**Records for the exercise**
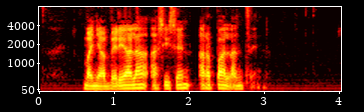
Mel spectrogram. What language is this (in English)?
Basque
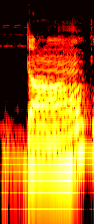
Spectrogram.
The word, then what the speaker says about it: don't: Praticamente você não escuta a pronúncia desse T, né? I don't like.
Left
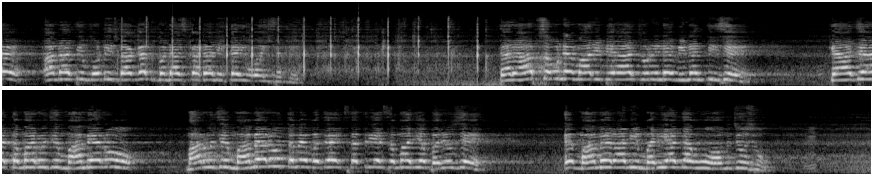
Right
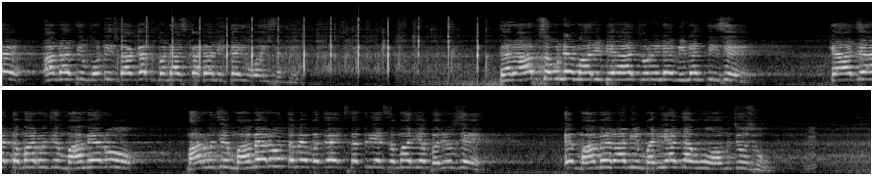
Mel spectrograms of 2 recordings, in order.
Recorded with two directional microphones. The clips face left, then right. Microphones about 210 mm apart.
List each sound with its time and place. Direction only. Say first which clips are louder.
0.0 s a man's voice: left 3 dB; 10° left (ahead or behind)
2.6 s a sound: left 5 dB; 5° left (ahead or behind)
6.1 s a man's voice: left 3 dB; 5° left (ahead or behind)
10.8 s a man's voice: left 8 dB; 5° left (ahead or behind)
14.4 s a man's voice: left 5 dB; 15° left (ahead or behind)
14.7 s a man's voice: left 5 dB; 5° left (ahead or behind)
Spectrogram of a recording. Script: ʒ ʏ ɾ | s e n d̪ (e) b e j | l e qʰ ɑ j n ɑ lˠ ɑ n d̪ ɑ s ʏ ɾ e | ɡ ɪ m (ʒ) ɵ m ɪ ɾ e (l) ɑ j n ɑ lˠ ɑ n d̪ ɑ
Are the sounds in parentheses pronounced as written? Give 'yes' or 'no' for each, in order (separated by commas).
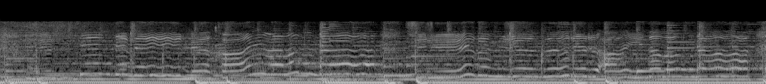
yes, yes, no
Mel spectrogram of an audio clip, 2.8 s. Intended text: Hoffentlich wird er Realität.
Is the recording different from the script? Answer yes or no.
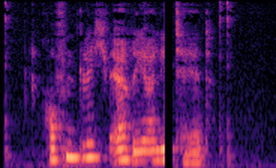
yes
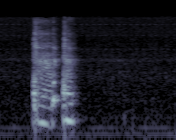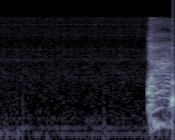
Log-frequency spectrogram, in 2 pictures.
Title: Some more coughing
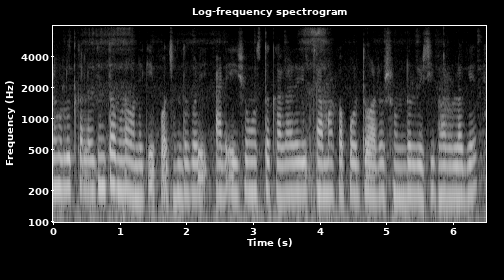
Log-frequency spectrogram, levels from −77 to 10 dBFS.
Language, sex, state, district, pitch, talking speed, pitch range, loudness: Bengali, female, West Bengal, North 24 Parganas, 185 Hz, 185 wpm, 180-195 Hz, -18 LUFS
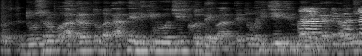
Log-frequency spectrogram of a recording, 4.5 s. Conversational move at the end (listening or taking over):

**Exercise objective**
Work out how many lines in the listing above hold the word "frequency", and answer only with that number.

**Output for this exercise**
3